- Material to process:
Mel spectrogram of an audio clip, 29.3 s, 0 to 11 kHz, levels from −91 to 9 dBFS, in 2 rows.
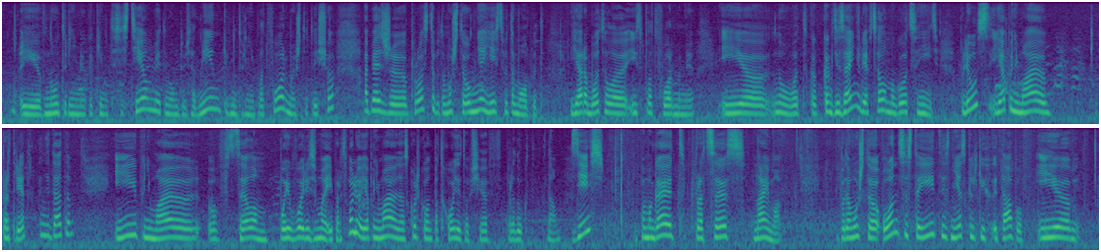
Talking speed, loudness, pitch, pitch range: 155 wpm, -27 LUFS, 220 Hz, 195-245 Hz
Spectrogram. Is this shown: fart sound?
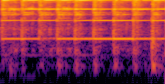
no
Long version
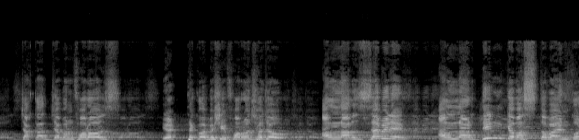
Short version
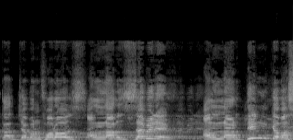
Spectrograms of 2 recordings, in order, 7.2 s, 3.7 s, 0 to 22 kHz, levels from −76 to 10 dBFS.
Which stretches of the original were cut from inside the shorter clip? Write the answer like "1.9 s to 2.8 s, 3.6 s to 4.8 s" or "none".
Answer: 1.5 s to 4.0 s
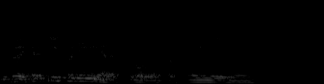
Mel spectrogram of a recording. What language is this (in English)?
Russian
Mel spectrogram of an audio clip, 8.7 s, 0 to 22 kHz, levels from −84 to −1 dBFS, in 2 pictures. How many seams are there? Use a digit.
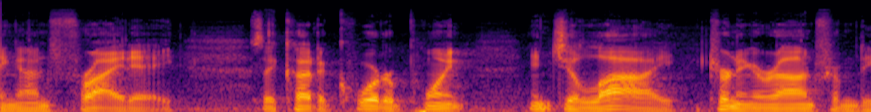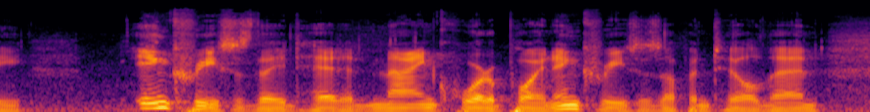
1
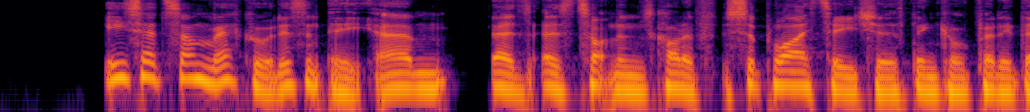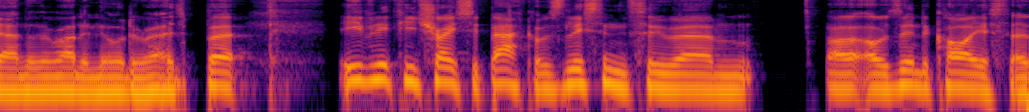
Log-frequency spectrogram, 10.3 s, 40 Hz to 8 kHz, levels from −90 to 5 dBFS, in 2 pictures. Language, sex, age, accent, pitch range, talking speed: English, male, 20-39, British, 105-125 Hz, 255 wpm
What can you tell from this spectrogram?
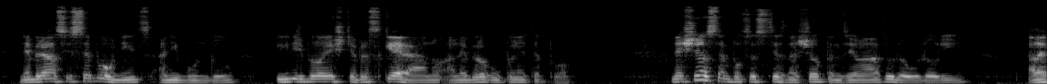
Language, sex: Czech, male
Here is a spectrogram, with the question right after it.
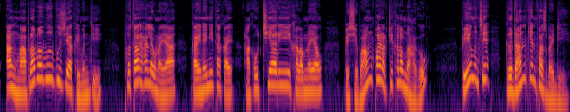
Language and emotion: Bodo, surprised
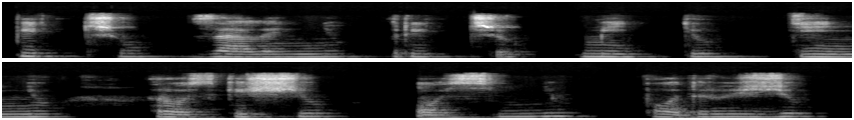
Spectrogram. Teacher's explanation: відбулося подовження між двома голосними подовження у вимові відбувається А на письмі відбувається подвоєння пишемо 2 однакові букви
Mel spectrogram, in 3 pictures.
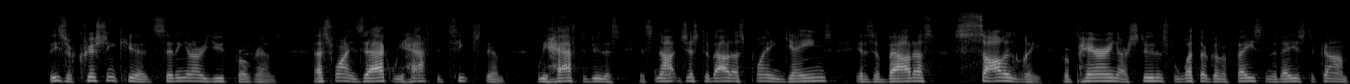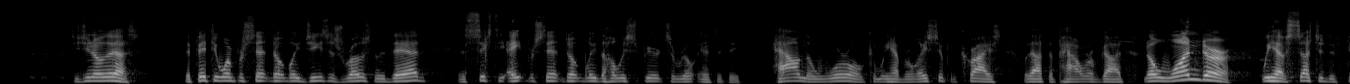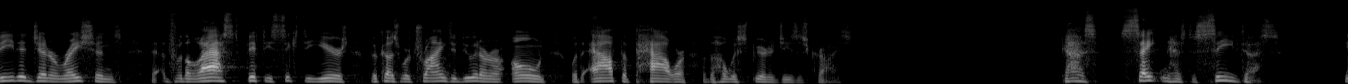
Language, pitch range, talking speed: English, 125-160 Hz, 185 wpm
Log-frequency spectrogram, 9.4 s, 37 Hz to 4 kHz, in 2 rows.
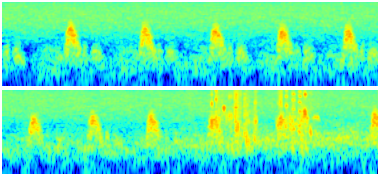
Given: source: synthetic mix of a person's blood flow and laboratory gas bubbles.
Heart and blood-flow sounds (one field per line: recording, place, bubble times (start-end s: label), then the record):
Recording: Doppler ultrasound of blood flow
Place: subclavian vein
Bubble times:
7.27-7.90 s: bubbles
8.11-8.67 s: bubbles
From the record:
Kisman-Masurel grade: 223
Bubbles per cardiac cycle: several, 3 to 8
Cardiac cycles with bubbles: 10 to 50%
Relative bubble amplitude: loud (0.450 to 0.775)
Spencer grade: 2 (many but less than half of the cardiac periods contain bubble signals, singularly or in groups)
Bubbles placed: anywhere in the cardiac cycle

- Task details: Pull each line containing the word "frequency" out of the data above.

- Completed task:
Log-frequency spectrogram, 10.3 s, 40 Hz to 8 kHz, levels from −90 to 5 dBFS, in 2 pictures. Language, sex, age, accent, pitch range, talking speed: English, male, 20-39, British, 105-125 Hz, 255 wpm
Log-frequency spectrogram, 9.4 s, 37 Hz to 4 kHz, in 2 rows.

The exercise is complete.